Comcast’s recently launched Urban Beat VOD area is delivering entertainment programming ranging from hip-hop to gospel to the growing number of on-demand-enabled urban subscribers. Comcast’s latest addition: the Russell Simmons-helmed service Def On Demand, which launched last week, with programming featuring musical artists, professional athletes and entertainers, according to DoD CEO Will Griffin.

DoD joins an Urban Beat lineup that includes fare from linear cable networks Black Entertainment Television and TV One, as well as content from gospel music-tinged service Praise TV and urban-targeted services QD3 and Vibe.

While Comcast officials said it’s too early to reveal the number of streams the block has generated since its August debut, Comcast On Demand vice president and general manager Page Thompson noted that urban programming has proven popular among the MSO’s subscribers.

“We do have some content from various networks and the rap and R&B videos have always done well for us on Music Choice,” Thompson said. “It’s great to be working with the whole Def organization and I think the content will be extremely popular.”

Indeed, ethnic viewers, in general, gravitate to programming specific to their demographics, according to the 2005 Horowitz Associates Inc. State of Broadband Urban Markets VI report. The study found that 41% of urban Blacks, 21% of Hispanics and 20% of Asian-Americans surveyed perceived on-demand services targeted to the respective groups as valuable to their viewing experience.

“The trend is moving away from linear channels and toward on-demand,” said DoD’s Griffin. “Our audience is watching television this way, so we want to be the first mover in this space and deliver value to the consumer for free in a video on-demand environment.”

Griffin said the company chose VOD rather than offering a linear channel because its audience tends to use new technology heavily. Over the years, companies backed by Simmons have tried to launch linear hip-hop lifestyle channels.

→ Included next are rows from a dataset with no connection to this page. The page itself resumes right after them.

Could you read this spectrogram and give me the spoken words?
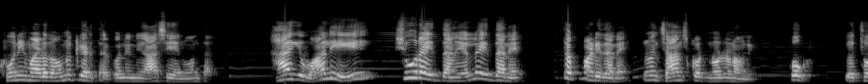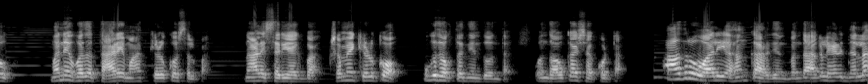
ಖೂನಿ ಮಾಡದವನು ಕೇಳ್ತಾರೆ, ಕೊನೆ ನಿನ್ ಆಸೆ ಏನು ಅಂತ. ಹಾಗೆ ವಾಲಿ ಶೂರ ಇದ್ದಾನೆ, ಎಲ್ಲ ಇದ್ದಾನೆ, ತಪ್ಪು ಮಾಡಿದ್ದಾನೆ. ಇನ್ನೊಂದು ಚಾನ್ಸ್ ಕೊಟ್ಟು ನೋಡೋಣ ಅವನಿಗೆ. ಹೋಗು, ಇವತ್ತು ಹೋಗು. ಮನೆಗೆ ಹೋದ ತಾರೆ ಮಾತು ಕೇಳ್ಕೋ ಸ್ವಲ್ಪ. ನಾಳೆ ಸರಿಯಾಗಿ ಬಾ, ಕ್ಷಮೆ ಕೇಳ್ಕೋ, ಮುಗಿದು ಹೋಗ್ತದೆ ನಿಂದು ಅಂತ. ಒಂದು ಅವಕಾಶ ಕೊಟ್ಟ. ಆದ್ರೂ ವಾಲಿ ಅಹಂಕಾರದಿಂದ ಬಂದ, ಆಗಲೇ ಹೇಳಿದ್ನಲ್ಲ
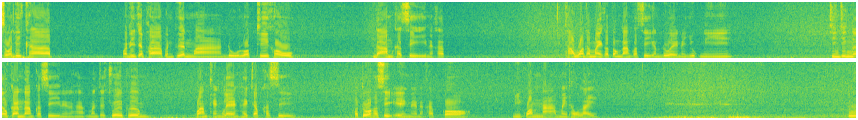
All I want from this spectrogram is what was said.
สวัสดีครับ วันนี้จะพาเพื่อนๆมาดูรถที่เขาดามคัสซีนะครับ ถามว่าทำไมเขาต้องดามคัสซีกันด้วยในยุคนี้ จริงๆ แล้วการดามคัสซีเนี่ยนะฮะมันจะช่วยเพิ่มความแข็งแรงให้กับคัสซีเพราะตัวคัสซีเองเนี่ยนะครับก็มีความหนาไม่เท่าไหร่ ดู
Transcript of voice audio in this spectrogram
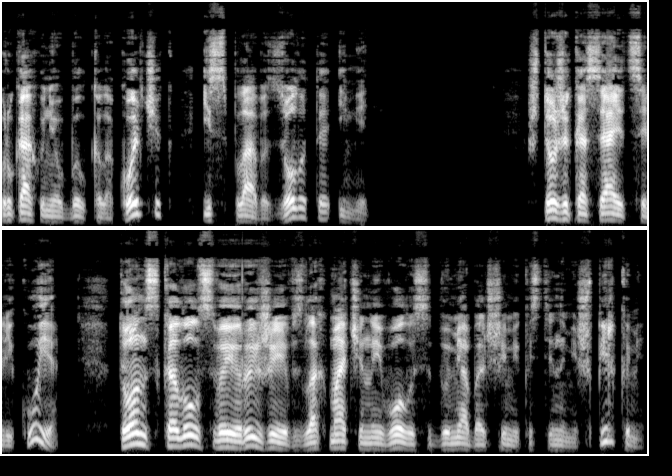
В руках у него был колокольчик из сплава золота и меди. Что же касается Ликуя, то он сколол свои рыжие взлохмаченные волосы двумя большими костяными шпильками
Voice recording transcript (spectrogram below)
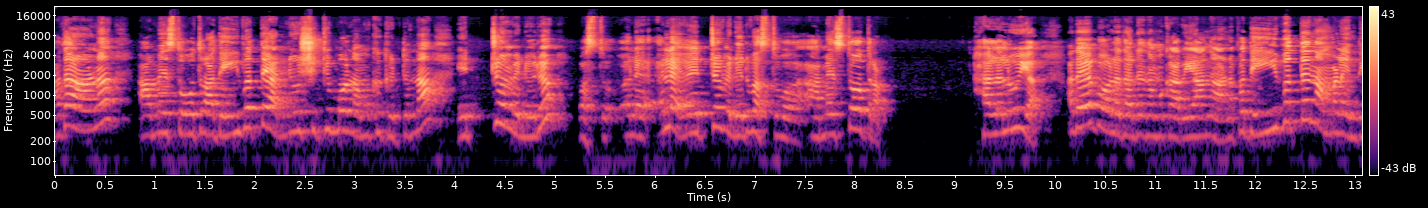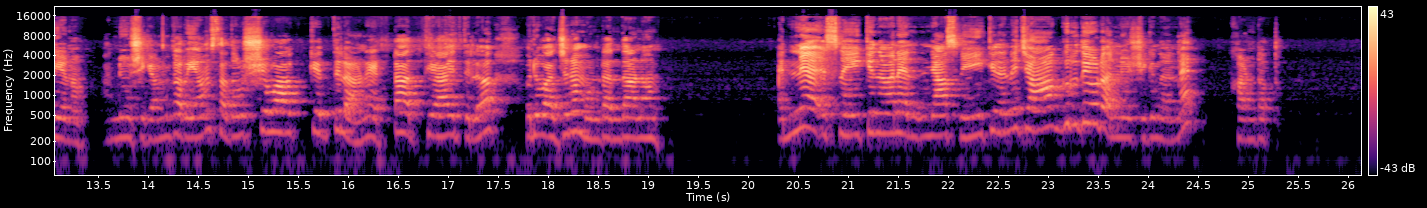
അതാണ് ആമേ സ്തോത്ര. ദൈവത്തെ അന്വേഷിക്കുമ്പോൾ നമുക്ക് കിട്ടുന്ന ഏറ്റവും വലിയൊരു വസ്തു അല്ലെ? അല്ലെ? ഏറ്റവും വലിയൊരു വസ്തു ആമേ സ്തോത്രം. ഹലലൂയ അതേപോലെ തന്നെ നമുക്കറിയാവുന്നതാണ്. അപ്പോൾ ദൈവത്തെ നമ്മൾ എന്ത് ചെയ്യണം? അന്വേഷിക്കണം. നമുക്കറിയാം സദൃശ്യവാക്യത്തിലാണ് എട്ടാം അധ്യായത്തിൽ ഒരു വചനമുണ്ട്. എന്താണ്? എന്നെ സ്നേഹിക്കുന്നവനെ ഞാൻ സ്നേഹിക്കുന്നതിനെ ജാഗ്രതയോടെ അന്വേഷിക്കുന്നതിനെ കണ്ടെത്തും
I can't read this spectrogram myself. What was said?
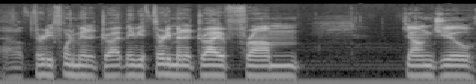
I don't know, 30, 40 minute drive, maybe a 30 minute drive from Gyeongju.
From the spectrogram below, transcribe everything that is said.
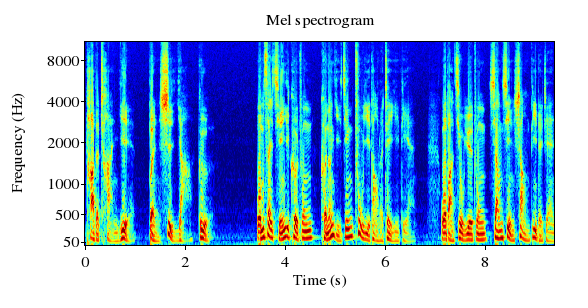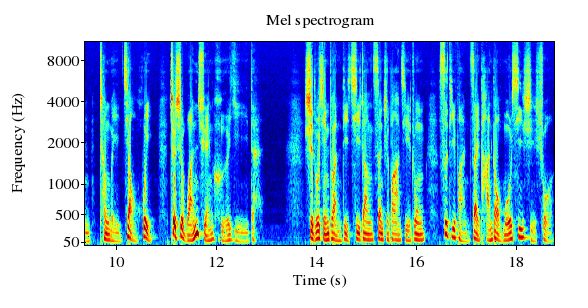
他的产业本是雅各。”我们在前一刻中可能已经注意到了这一点。我把旧约中相信上帝的人称为教会，这是完全合宜的。使徒行传第七章三十八节中，斯提凡在谈到摩西时说：“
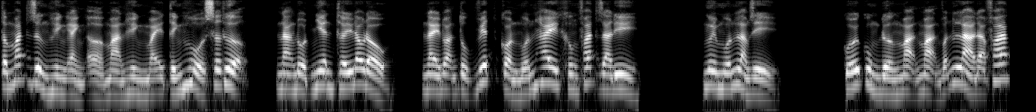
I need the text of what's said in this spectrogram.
Tầm mắt dừng hình ảnh ở màn hình máy tính hồ sơ thượng, nàng đột nhiên thấy đau đầu, này đoạn tục viết còn muốn hay không phát ra đi. Ngươi muốn làm gì? Cuối cùng đường mạn mạn vẫn là đã phát,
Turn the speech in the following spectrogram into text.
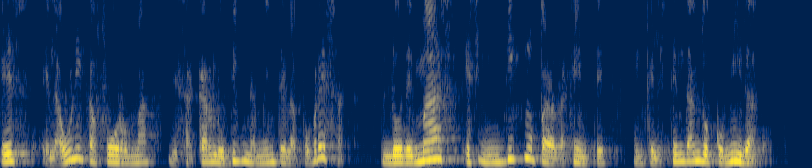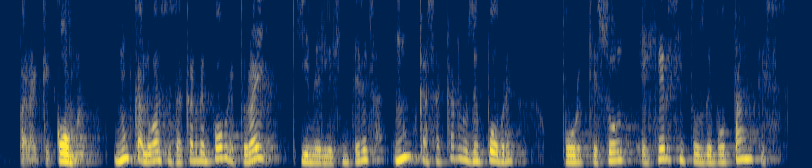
es la única forma de sacarlo dignamente de la pobreza. Lo demás es indigno para la gente en que le estén dando comida para que coma. Nunca lo vas a sacar de pobre, pero hay quienes les interesa nunca sacarlos de pobre porque son ejércitos de votantes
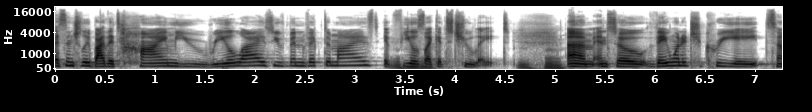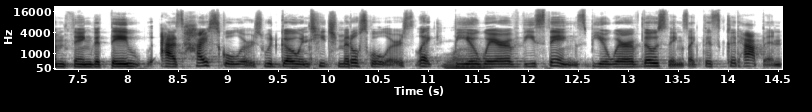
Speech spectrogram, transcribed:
essentially by the time you realize you've been victimized it feels like it's too late. Um, and so they wanted to create something that they as high schoolers would go and teach middle schoolers like be aware of these things be aware of those things. Like this could happen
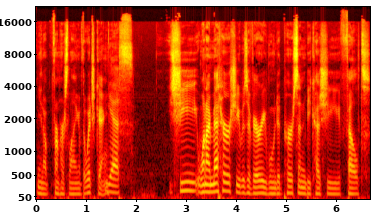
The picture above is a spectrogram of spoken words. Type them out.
you know from her slaying of the Witch King. Yes. She when I met her, she was a very wounded person because she felt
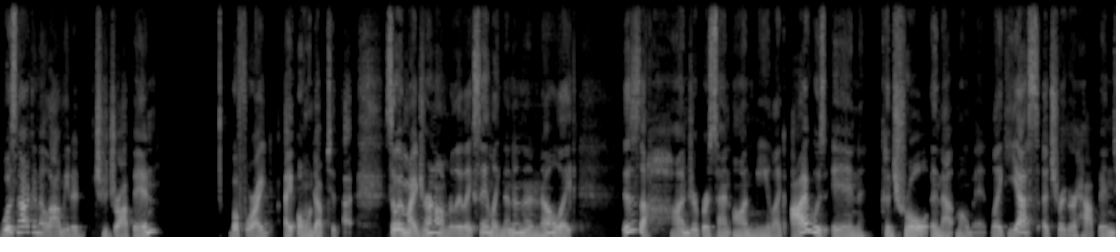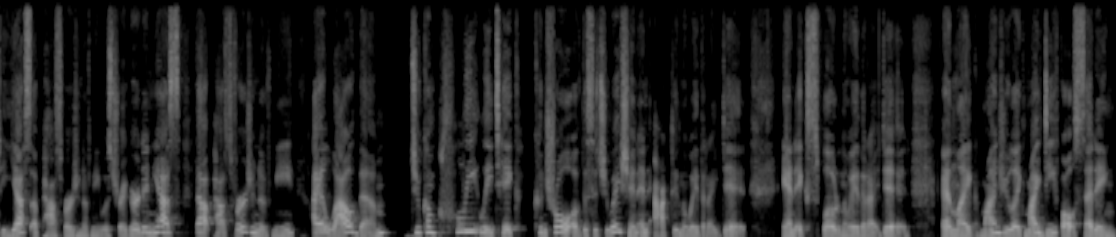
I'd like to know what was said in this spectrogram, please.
was not going to allow me to, to drop in before I, I owned up to that. So in my journal, I'm really like saying like, no, no, no, no, like this is a hundred percent on me. Like I was in control in that moment. Like, yes, a trigger happened. Yes, a past version of me was triggered. And yes, that past version of me, I allowed them to completely take control of the situation and act in the way that I did and explode in the way that I did. And like, mind you, like my default setting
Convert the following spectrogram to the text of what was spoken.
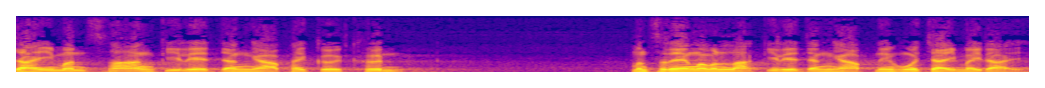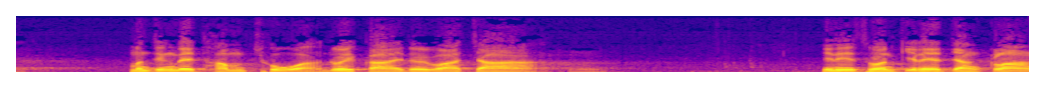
ใจมันสร้างกิเลสอย่างหยาบให้เกิดขึ้น มันแสดงว่ามันละกิเลสอย่างหยาบในหัวใจไม่ได้ มันจึงได้ทำชั่วด้วยกายด้วยวาจาทีนี้ส่วนกิเลสอย่างกลาง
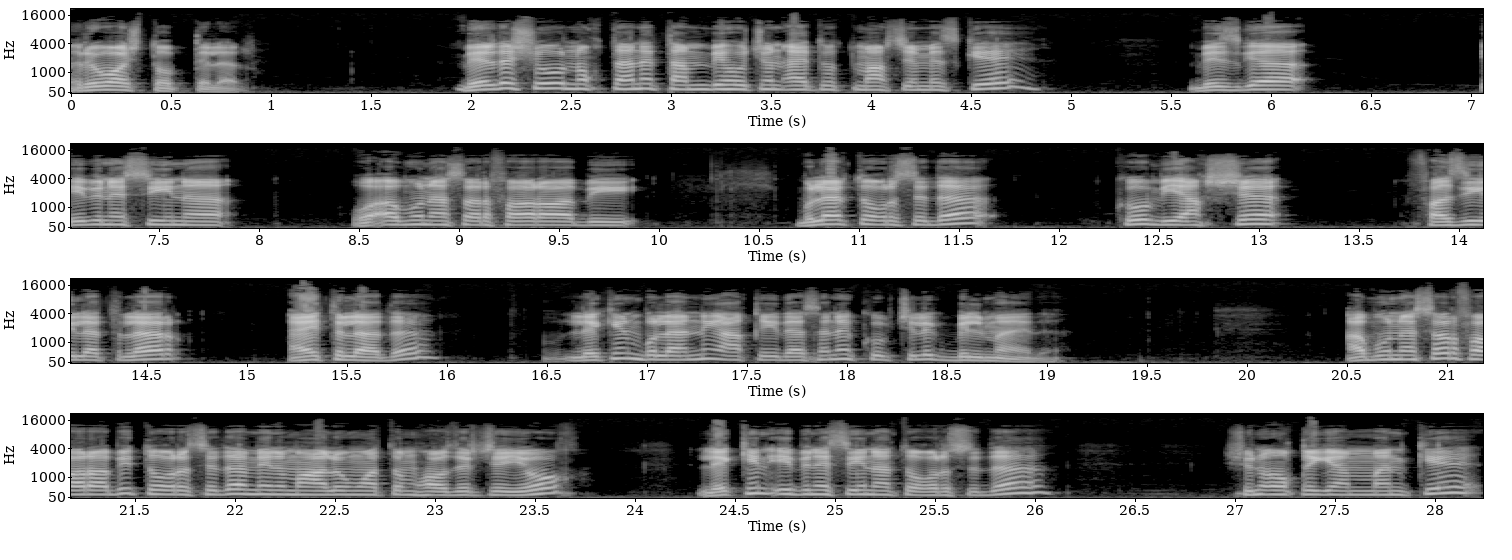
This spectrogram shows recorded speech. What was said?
rivoj topdilar. Bu yerda shu nuqtani tanbih uchun aytib o'tmoqchimizki, bizga Ibn Sina va Abu Nasr Farabi bular to'g'risida ko'p yaxshi fazilatlar aytiladi, lekin bularning aqidasini ko'pchilik bilmaydi. Abu Nasr Farabi to'g'risida meni ma'lumotim hozircha yo'q, lekin Ibn Sina to'g'risida shuni o'qiganmanki,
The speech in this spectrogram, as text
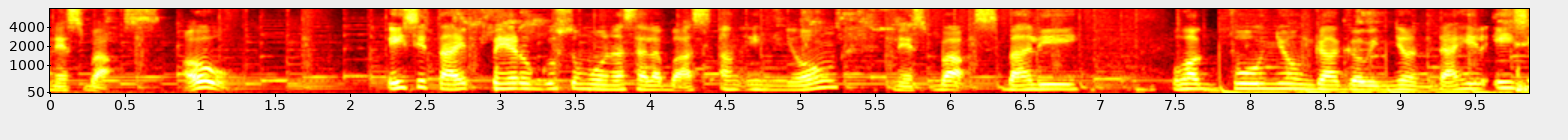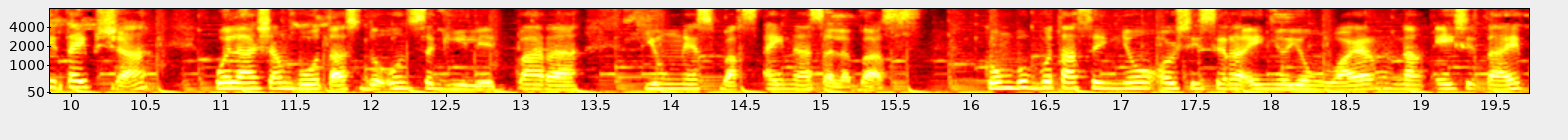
nest box. Oh, AC type pero gusto mo na sa labas ang inyong nest box. Bali, wag po niyong gagawin yon dahil AC type siya, wala siyang butas doon sa gilid para yung nest box ay nasa labas. Kung bubutasin nyo or sisirain nyo yung wire ng AC type,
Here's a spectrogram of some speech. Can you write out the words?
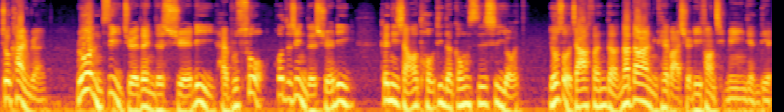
就看人。如果你自己觉得你的学历还不错，或者是你的学历跟你想要投递的公司是有有所加分的，那当然你可以把学历放前面一点点。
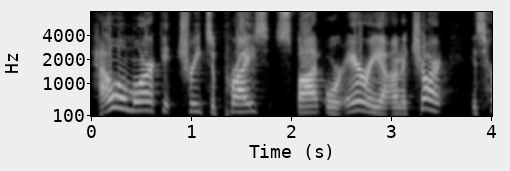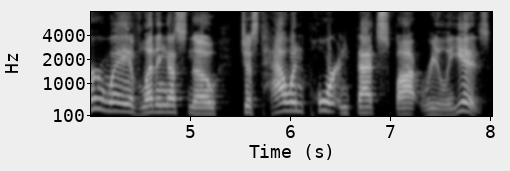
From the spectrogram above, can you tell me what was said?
How a market treats a price, spot, or area on a chart is her way of letting us know just how important that spot really is.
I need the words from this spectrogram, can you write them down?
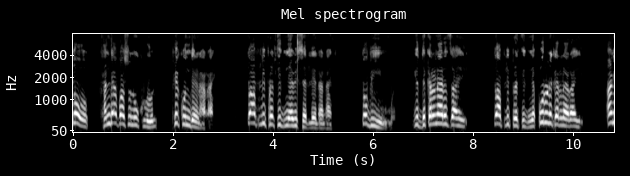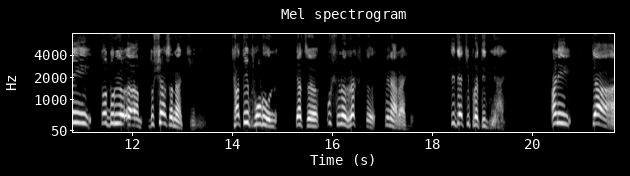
तो खांद्यापासून उखडून फेकून देणार आहे. तो आपली प्रतिज्ञा विसरलेला नाही. तो भीम युद्ध करणारच आहे. तो आपली प्रतिज्ञा पूर्ण करणार आहे. आणि तो दुर्यो दुःशासनाची छाती फोडून त्याचं उष्ण रक्त पिणार आहे. ती त्याची प्रतिज्ञा आहे. आणि त्या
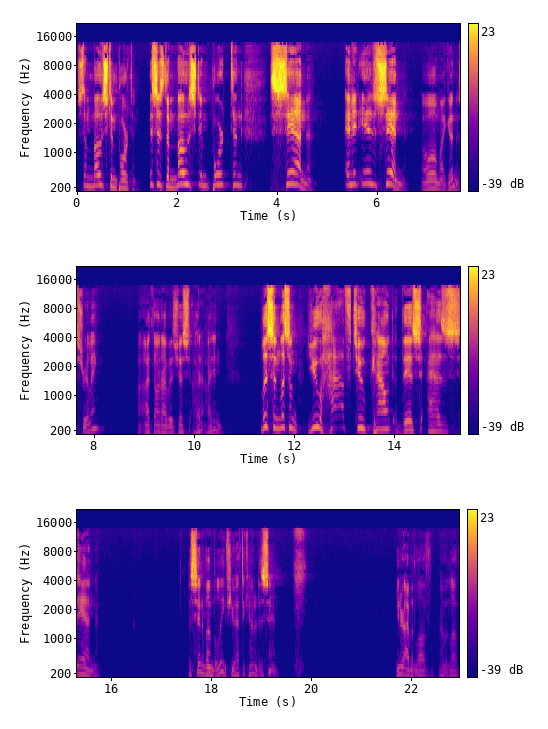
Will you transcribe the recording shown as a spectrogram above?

Unlike many startup VOD services, DoD has already signed several blue-chip sponsors, including sneaker and apparel company Reebok, Coca-Cola and General Motors. In addition to sponsorship elements, Griffin said the companies will provide content for the channel. For instance, Reebok will provide 10 short documentaries featuring such personalities as rapper Jay-Z, National Basketball Association star Allen Iverson, pro boxer Winky Wright and National Football League quarterback Donovan McNabb.

Griffin said the network will focus on various themes within the hip-hop community. November will focus on the mix tape business, with exclusive biographies of rappers 50 Cent and Eminem, and how their careers developed after exposure on mix tapes.

The network will also feature mix-tape sessions with Eminem DJ Clinton Sparks; video-mix shows, and street-style dance battles.

Overall, DoD will feature 10 programs representing six to eight hours of content a month. “The idea is that we’ll have the depth of content on individual artists that will resonate with the hip-hop fan at any given time,” Griffin said.